The Electric Power Research Institute (EPRI) has published a report examining six scenarios under which the Golden State might implement AB 32, the “California Global Warming Solutions Act of 2006,” which requires greenhouse gas (GHG) reductions to 1990 levels by 2020, and related policy measures.
Proponents of these measures, which aim utlimately to reduce the State’s GHG emissions 80 percent below 1990 levels by 2050, say it will strengthen California’s economy by making the State a world leader in environmental technology exports.
Although the EPRI report does not directly rebut this opinion, it suggests that costs will be significant, and will “increase more rapidly over time than do the emission reductions.”
A key finding:

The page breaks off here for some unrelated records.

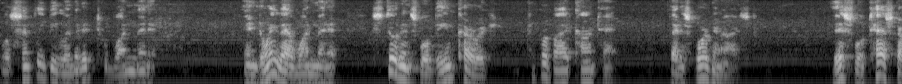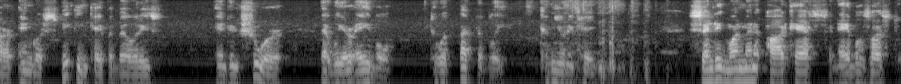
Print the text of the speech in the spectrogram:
will simply be limited to one minute. And during that one minute, students will be encouraged to provide content that is organized. This will test our English speaking capabilities and ensure that we are able to effectively communicate. Sending one minute podcasts enables us to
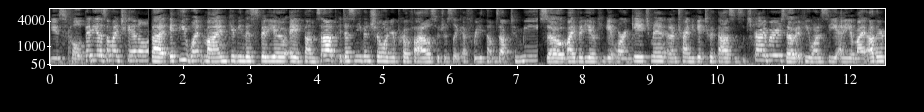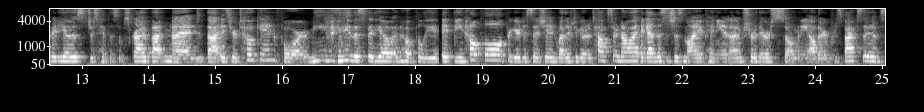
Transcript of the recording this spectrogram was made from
useful videos on my channel. But if you wouldn't mind giving this video a thumbs up, it doesn't even show on your profile. So just like a free thumbs up to me. So my video can get more engagement and I'm trying to get to a thousand subscribers. So if you want to see any of my other videos, just hit the subscribe button and and that is your token for me making this video and hopefully it being helpful for your decision whether to go to Tufts or not. Again, this is just my opinion and I'm sure there are so many other perspectives,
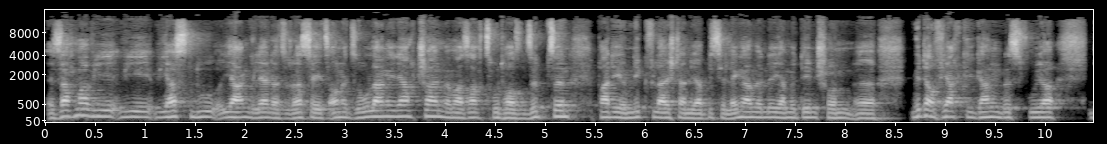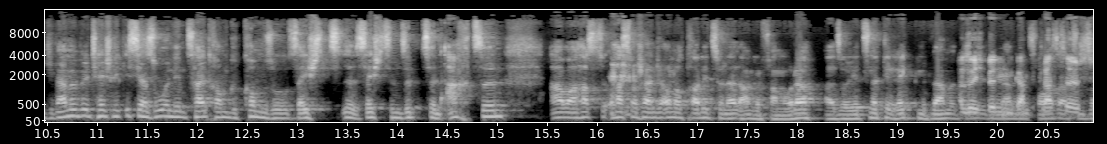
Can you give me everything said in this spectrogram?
Sag mal, wie, wie, wie hast du Jagen gelernt? Also du hast ja jetzt auch nicht so lange Jagdschein, wenn man sagt 2017, Paddy und Nick vielleicht dann ja ein bisschen länger, wenn du ja mit denen schon äh, mit auf Jagd gegangen bist früher. Die Wärmebildtechnik ist ja so in dem Zeitraum gekommen, so 16, 16 17, 18 aber hast du hast wahrscheinlich auch noch traditionell angefangen, oder? Also jetzt nicht direkt mit Wärme. Also ich bin ganz klassisch,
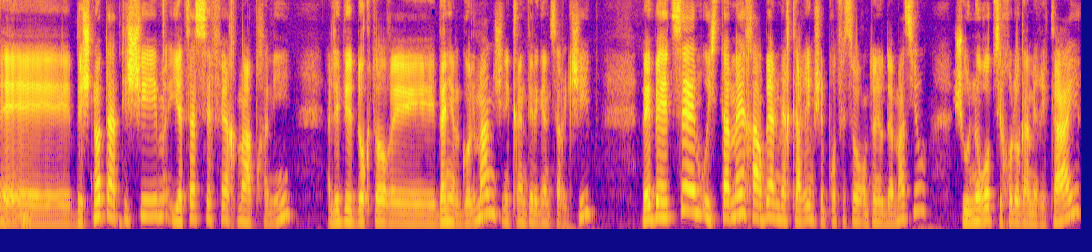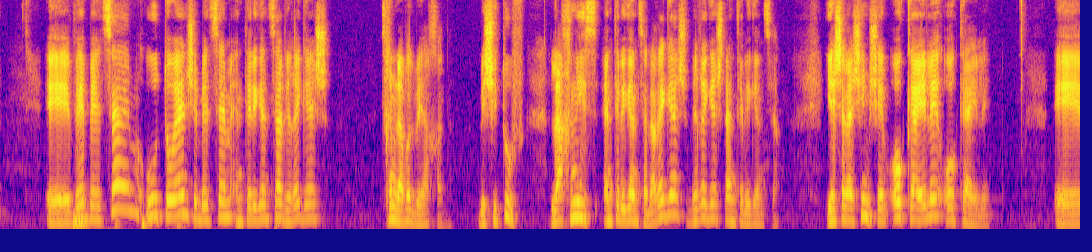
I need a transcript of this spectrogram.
אה, בשנות ה-90 יצא ספר מהפכני על ידי דוקטור אה, דניאל גולמן שנקרא אינטליגנציה רגשית ובעצם הוא הסתמך הרבה על מחקרים של פרופסור אנטוניו דמאסיו שהוא נורו-פסיכולוג אמריקאי אה, ובעצם הוא טוען שבעצם אינטליגנציה ורגש צריכים לעבוד ביחד בשיתוף להכניס אינטליגנציה לרגש ורגש לאינטליגנציה. יש אנשים שהם או כאלה או כאלה. אה,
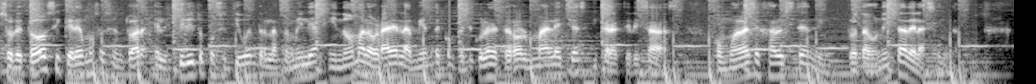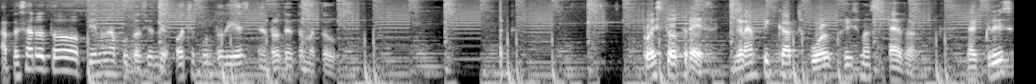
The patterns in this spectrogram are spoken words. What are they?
sobre todo si queremos acentuar el espíritu positivo entre la familia y no malograr el ambiente con películas de terror mal hechas y caracterizadas, como las de Harry Standing, protagonista de la cinta. A pesar de todo, tiene una puntuación de 8.10 en Rotten Tomatoes. Puesto 3. Grand Picard World Christmas Ever. La actriz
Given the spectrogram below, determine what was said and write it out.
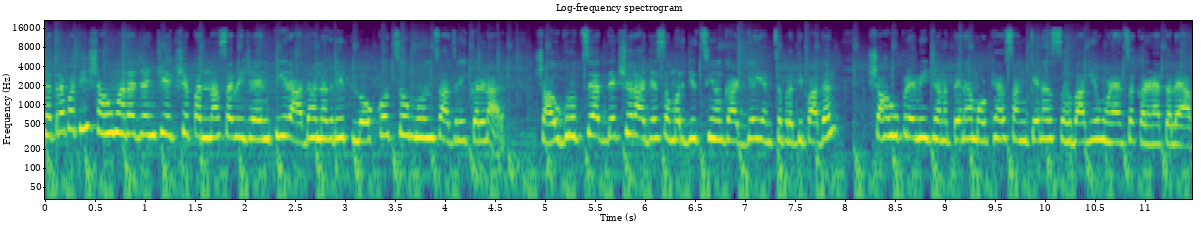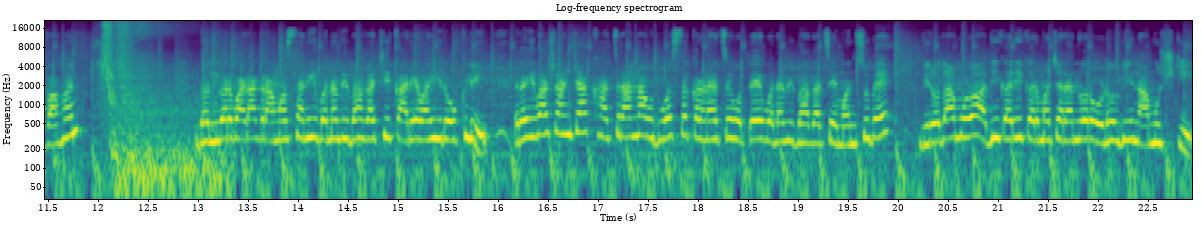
छत्रपती शाहू महाराजांची एकशे पन्नासावी जयंती राधानगरीत लोकोत्सव म्हणून साजरी करणार शाहू ग्रुपचे अध्यक्ष राजे समरजित सिंह गाडगे यांचं प्रतिपादन. शाहू प्रेमी जनतेनं मोठ्या संख्येनं सहभागी होण्याचं करण्यात आलं आवाहन. धनगरवाडा ग्रामस्थांनी वन विभागाची कार्यवाही रोखली. रहिवाशांच्या खाचरांना उद्ध्वस्त करण्याचे होते वनविभागाचे मनसुबे. विरोधामुळे अधिकारी कर्मचाऱ्यांवर ओढवली नामुष्की.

Although policies differ in cost per ton of greenhouse gas (GHG) emissions avoided, all policies that significantly reduce GHGs will entail costs to the California economy. These costs will appear as reductions in economic welfare, consumption, and Gross State Product (GSP). The cost of meeting the stated 2020 emission reduction goal could range from $104 billion to $367 billion of reduced consumption (discounted present value through 2050).